I love gooseberries. For me, summer just wouldn’t be summer without them & it always saddens me when people tell me that they don’t like gooseberries, or worse, haven’t tried them. They can…. be a bit off putting, as they have a sharp flavour, are green and hairy and because you generally don’t see people gobbling them down like grapes. Yet, gooseberries are a wonderful British fruit when cooked and superbly versatile. They lend themselves to being turned into the freshest fruit crumble or cobbler, the most excellent jam and a whole host of sauces which can be served with sweet or savoury dishes. Ever heard of gooseberry and elderflower wine? Well, that’s a whole other blog post.

One of my favourite ways to use gooseberries is in a fruit fool and I share my recipe with you below. The inspiration for my recipe comes from the Hamlyn All Colour Cookbook (1970) by Mary Berry, Ann Body and Audrey Ellis, recipe number 322.  It was the cookbook my husband had taken with him to university and I found it among his things when we very first married.  It was the first gooseberry fool recipe I ever encountered and that is also why it has a special place in my heart.

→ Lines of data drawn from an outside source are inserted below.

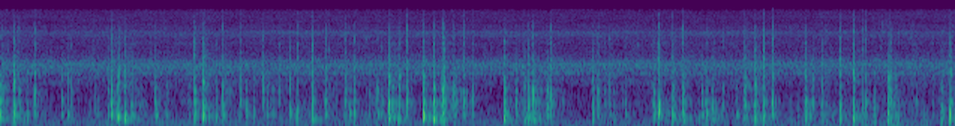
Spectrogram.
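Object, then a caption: Plastic tube filled with small ornaments. A hollow, cylindrical clear plastic tube full of small Christmas ornaments is held tilted and tapped and scratched with long nails, and its contents may shift. Quick, dry clicks and light scratches come in uneven bursts, each dying away almost at once. The sound is mostly in the mids with some bright edges and very little low end.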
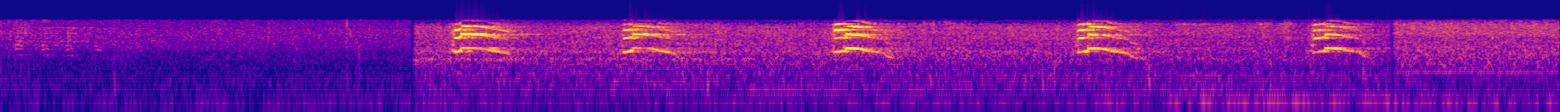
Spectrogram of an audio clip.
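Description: A bird calling five times, about a second apart, each call a short note that rises briefly then falls, over a low rumble. A steady hum comes in near the end.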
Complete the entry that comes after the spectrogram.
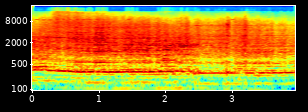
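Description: A Ferrari race car driving in Gran Turismo 7, a steady sustained engine drone holding a fairly constant pitch at moderate volume, with no talking.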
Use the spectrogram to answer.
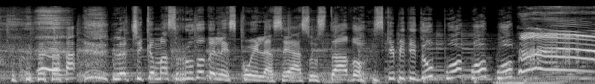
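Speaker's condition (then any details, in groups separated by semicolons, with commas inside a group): No condition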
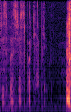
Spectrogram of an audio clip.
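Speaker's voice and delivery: hushed panicked whisper. Retold or imitated. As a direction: breathe it out in a scared whisper. Retold panic, repeated under breath.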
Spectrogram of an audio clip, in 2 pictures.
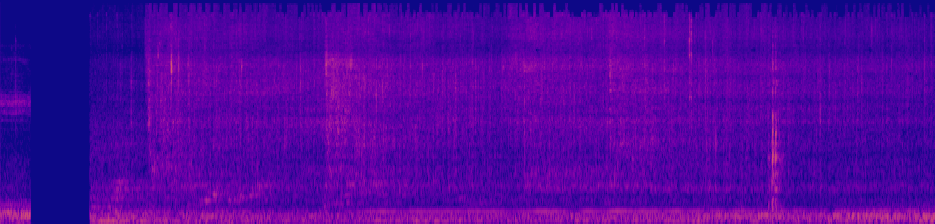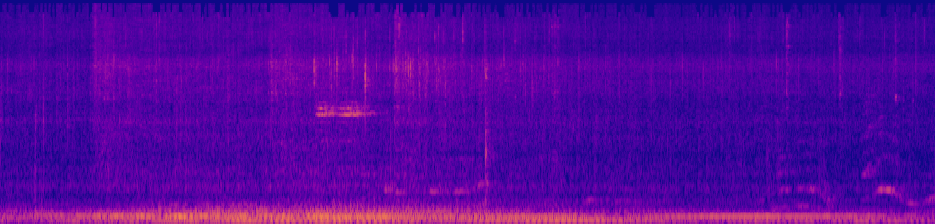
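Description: Sweet dough balls made from leftover sweets frying in hot oil, a low steady sizzle that thickens and grows louder midway, with faint kitchen handling noises.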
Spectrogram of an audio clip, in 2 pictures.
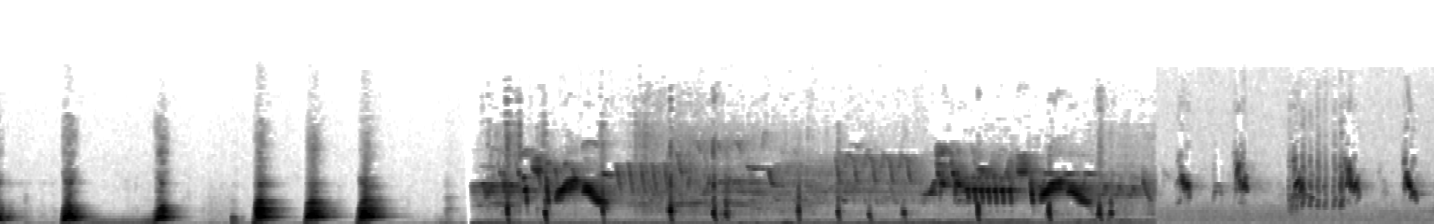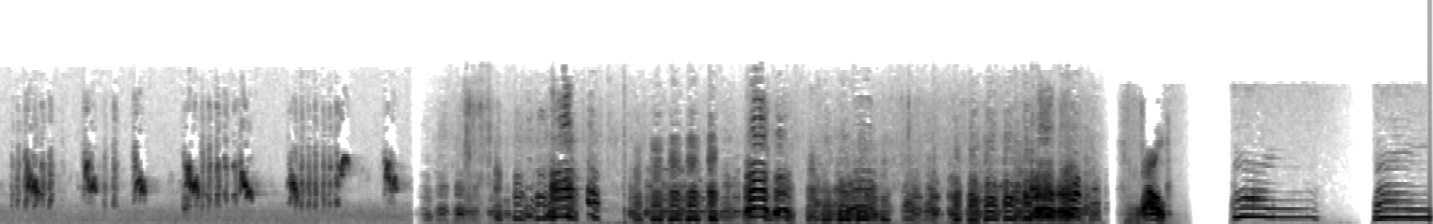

Alison’s Gooseberry Fool

This gooseberry fool is very creamy and sweet enough to be enjoyed by the very young. Having said that, it has a fresh, delicate, cleansing effect on the palate and is easily sophisticated enough to serve as part of an elegant dinner. You could serve this very successfully after a number of rich meaty or fatty meals, but smoked mackerel for a main course would work especially well.  It works brilliantly on it’s own as a dessert, but I also like to serve it very alternatively as a cream to accompany a sweet cherry crumble.

The Ingredients

  • 800 grams gooseberries
  • 2-3 tablespoons water
  • 160 grams unrefined golden caster sugar
  • 1 pint double cream


Wash your gooseberries in a colander or sieve and snip off the stalks with scissors. Leave the husk ends as they are. Put your gooseberries into a pan with the water and heat gently stirring occasionally, until the gooseberries are soft and pulpy. Put the gooseberries and all the juice in the pan into the goblet or bowl of a food processor or smoothie machine (I use my Nutribullet for this) and blend until they are smooth and there are no lumps. If you don’t have a machine you can put it all into a sieve held over a bowl and gently squish and bash the gooseberries and juice with a wooden spoon, until you have a thick smooth liquid in your bowl and the skins and husks left in the mesh of the sieve. Stir in the sugar thoroughly and leave the mixture to cool for a couple of minutes.  Lightly whip the cream making sure not to over whip it (although it won’t be disastrous if you do over whip it) and fold into your juicy gooseberry puree.

Pour into a medium sized pretty glass dish or 6-8 individual glass dishes depending on how large you want your servings to be.